Throughout his recent practice Kiaer has created paintings made without painting. His does so neither through painting as construction nor High-Conceptual 'creation from nothing', but by stretching existing used fabrics as his canvasses, then selecting, subtly altering and arranging other materials and found objects so that their allusions resonate together, provoking contemplation and reevaluation.
If Kiaer's work consisted of formal arrangements of elements, its beauty would be too easily won, as if the studio or gallery were to become the surface for a poignant collage. Rather, the way it is disposed summons questions concerning why the pieces or fragments matter - how the insignificant, the marginal, the used-up, the abject and the tiny are no less important than the monumental, and perhaps infinitely more so.
Michael Newman, Ian Kiaer, Aspen Art Museum catalogue, 2012

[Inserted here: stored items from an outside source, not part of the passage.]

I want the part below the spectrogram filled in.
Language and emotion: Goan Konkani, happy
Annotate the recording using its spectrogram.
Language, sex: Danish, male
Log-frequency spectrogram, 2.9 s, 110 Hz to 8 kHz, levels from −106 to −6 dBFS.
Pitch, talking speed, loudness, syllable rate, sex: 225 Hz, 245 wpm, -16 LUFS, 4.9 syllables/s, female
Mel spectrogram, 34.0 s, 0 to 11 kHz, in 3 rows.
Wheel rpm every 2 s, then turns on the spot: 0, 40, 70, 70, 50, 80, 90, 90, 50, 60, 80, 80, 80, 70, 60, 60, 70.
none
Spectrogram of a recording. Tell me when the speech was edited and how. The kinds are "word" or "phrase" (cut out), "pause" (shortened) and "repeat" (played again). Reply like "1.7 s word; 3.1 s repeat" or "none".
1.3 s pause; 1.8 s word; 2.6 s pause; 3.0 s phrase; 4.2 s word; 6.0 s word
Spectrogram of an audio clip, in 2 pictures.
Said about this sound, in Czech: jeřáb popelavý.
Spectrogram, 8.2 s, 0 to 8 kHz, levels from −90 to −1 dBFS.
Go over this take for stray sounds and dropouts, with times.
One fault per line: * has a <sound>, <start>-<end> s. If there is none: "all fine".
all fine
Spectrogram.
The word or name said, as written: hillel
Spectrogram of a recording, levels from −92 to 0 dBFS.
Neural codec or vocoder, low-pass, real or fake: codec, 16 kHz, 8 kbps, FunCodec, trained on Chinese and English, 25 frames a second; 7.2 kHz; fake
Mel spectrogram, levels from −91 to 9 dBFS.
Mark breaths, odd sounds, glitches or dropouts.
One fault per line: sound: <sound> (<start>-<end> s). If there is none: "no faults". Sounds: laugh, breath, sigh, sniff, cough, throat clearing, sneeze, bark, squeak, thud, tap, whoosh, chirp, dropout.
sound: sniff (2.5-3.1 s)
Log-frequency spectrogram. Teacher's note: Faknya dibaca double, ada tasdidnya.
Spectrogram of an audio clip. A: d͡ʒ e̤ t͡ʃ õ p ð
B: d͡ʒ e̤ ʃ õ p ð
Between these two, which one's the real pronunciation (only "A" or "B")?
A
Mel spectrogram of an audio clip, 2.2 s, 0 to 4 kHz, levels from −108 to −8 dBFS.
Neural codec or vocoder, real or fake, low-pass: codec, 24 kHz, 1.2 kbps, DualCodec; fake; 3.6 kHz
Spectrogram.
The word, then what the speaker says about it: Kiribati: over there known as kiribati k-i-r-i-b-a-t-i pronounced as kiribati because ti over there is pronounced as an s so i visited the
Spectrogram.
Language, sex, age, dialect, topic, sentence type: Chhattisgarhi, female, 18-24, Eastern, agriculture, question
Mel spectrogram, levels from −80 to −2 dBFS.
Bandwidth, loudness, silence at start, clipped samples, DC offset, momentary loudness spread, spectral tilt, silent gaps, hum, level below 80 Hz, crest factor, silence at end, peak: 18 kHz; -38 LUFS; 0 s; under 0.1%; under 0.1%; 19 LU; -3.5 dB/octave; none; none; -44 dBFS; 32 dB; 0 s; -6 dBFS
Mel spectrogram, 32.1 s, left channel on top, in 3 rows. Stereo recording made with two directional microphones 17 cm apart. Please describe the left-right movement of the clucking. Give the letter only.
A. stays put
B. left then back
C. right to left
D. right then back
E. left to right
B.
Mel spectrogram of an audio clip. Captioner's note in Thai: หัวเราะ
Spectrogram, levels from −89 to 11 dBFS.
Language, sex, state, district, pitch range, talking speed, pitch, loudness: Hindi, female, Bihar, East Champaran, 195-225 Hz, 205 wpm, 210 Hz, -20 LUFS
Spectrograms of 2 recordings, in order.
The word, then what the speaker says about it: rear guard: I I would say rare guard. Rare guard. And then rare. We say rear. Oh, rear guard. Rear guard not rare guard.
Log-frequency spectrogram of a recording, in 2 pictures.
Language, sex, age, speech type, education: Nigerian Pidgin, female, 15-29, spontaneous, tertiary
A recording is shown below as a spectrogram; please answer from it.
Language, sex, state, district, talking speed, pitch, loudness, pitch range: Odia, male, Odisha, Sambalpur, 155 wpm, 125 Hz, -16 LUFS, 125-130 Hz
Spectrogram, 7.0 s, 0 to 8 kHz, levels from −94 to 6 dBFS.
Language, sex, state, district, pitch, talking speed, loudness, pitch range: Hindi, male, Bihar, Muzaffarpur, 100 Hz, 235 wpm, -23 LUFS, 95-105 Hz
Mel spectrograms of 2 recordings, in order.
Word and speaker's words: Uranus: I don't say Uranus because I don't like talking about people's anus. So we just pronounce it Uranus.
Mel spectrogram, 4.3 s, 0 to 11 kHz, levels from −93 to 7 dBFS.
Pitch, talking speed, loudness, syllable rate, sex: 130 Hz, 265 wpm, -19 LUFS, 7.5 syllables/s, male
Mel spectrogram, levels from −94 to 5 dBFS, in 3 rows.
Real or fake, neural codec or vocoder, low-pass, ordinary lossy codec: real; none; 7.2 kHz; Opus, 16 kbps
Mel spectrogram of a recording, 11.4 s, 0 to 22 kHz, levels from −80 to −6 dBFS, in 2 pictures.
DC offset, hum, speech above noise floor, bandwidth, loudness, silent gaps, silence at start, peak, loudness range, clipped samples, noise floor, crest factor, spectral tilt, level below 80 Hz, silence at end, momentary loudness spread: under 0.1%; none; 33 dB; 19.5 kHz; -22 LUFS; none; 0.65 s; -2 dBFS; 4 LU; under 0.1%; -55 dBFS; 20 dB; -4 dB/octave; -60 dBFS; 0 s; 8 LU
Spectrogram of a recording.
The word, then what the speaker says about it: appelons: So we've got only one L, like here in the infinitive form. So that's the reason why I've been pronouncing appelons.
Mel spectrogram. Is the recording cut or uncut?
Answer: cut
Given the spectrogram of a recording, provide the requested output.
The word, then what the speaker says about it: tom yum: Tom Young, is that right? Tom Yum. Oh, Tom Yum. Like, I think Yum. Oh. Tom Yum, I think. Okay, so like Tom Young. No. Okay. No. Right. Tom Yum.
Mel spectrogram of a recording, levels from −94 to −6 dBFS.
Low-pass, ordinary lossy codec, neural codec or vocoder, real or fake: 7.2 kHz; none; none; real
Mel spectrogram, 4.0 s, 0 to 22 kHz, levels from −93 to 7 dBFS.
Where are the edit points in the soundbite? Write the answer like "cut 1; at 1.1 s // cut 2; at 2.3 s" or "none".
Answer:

In his fourth solo presentation at Alison Jacques Gallery, Ian Kiaer revisits a premise he has explored through a number of years and museum shows: Alexandre Dumas's, The Black Tulip. Like the 19th Century novelist, Kiaer is attracted by the idea of continually returning to what some believe is a redundant endeavour. For Dumas's Dutch protagonist that was to attempt to breed an unnaturally-hued, perfectly black flower. For Kiaer, it is to make paintings after painting.
Throughout his recent practice - most notably in solo shows at Aspen Art Museum and Kunstverein Munich - Kiaer has created paintings made without painting. His does so neither through painting as construction nor High-Conceptual 'creation from nothing', but by stretching existing used fabrics as his canvasses, then selecting, subtly altering and arranging other materials and found objects so that their allusions resonate together, provoking contemplation and reevaluation.
The visitor to this exhibition first encounters a large black square, evincing Kiaer's interest in the pursuit of a colour that speaks beyond chromatic value to a particular tone or mood. It is one of two substantial linen back-to-back 'canvasses' that partially subdivide the main space, creating a studio within a gallery. Beyond these, smaller canvasses, film projections, hand-made miniature architectural models and apparently prosaic objects have been arranged with meticulous attention to their relationships with each other and the floors and walls. While made up of individual works, the entire exhibition has become one still-life - a fragmented, intricate embodiment of Kiaer's fascination with this genre, and why it became considered the lowest form of painting. If another of his attractions to the genre is that it's traditionally unburdened by didactic narrative, Kiaer knows that the strength of the greatest still-lifes lies in mastering the skills of proximity, syntax and association.
Becoming adroit at making nuanced alterations and refinements stems from Kiaer's attitude to studio practice. He doesn't see the studio as a privileged place for high-artistic creation, nor believe in abandoning it altogether. Kiaer treats it as somewhere for gradual disclosure, where he and the objects are set aside from their daily functions for quiet poeisis - in his own words "allowing things to happen through reflection" instead of forcing them to. Rather than deny the anxieties of the studio, Kiaer finds periods of studio inactivity - doing nothing, lying, sitting, thinking - an important alternative to the demand for production. For this exhibition he made a painting from the stretched fabric on his studio table top, later filming a fly walking across that surface and projecting that alongside it. As someone who is preoccupied by past and current failures, Kiaer has always found value in discarded objects and ideas, exploring what remains possible within them, and now embracing even an artist's sense of impotence as worthwhile territory.
Ian Kiaer (b. London, 1971) studied at the Slade School of Art (1995) and the Royal College of Art MA, 2000; PhD, 2008), and lives and works in London. His work is currently exhibited at Tate Modern and Tate Britain, London and will be part of the 2012 Rennes Biennial. Notable recent solo shows include Aspen Art Museum, Aspen (2012); Kunstverein Munich (2010); and GAM (Galleria d'Arte Moderna e Contemporanea), Turin (2009); Group shows include All of this and Nothing, Hammer Museum, Los Angeles (2011), British Art Show 7, Hayward Gallery London, (toured to Nottingham Contemporary, Nottingham, Tramway Gallery, Glasgow and Plymouth Arts Centre) (2010-11),The 10th Lyon Biennale (2009); the 4th Berlin Biennial (2006); and the 50th Venice Biennale (2005). His work is in the collections of Tate, London; Museum fur Moderne Kunst, Frankfurt; Pinakothek, Munich; and Galleria Civica di Arte Moderna e Contemporanea (GAM), Turin.
Image: © Ian Kiaer
Opening thursday 11 October 6-8 PM
Alison Jacques Gallery
16-18 Berners Street - London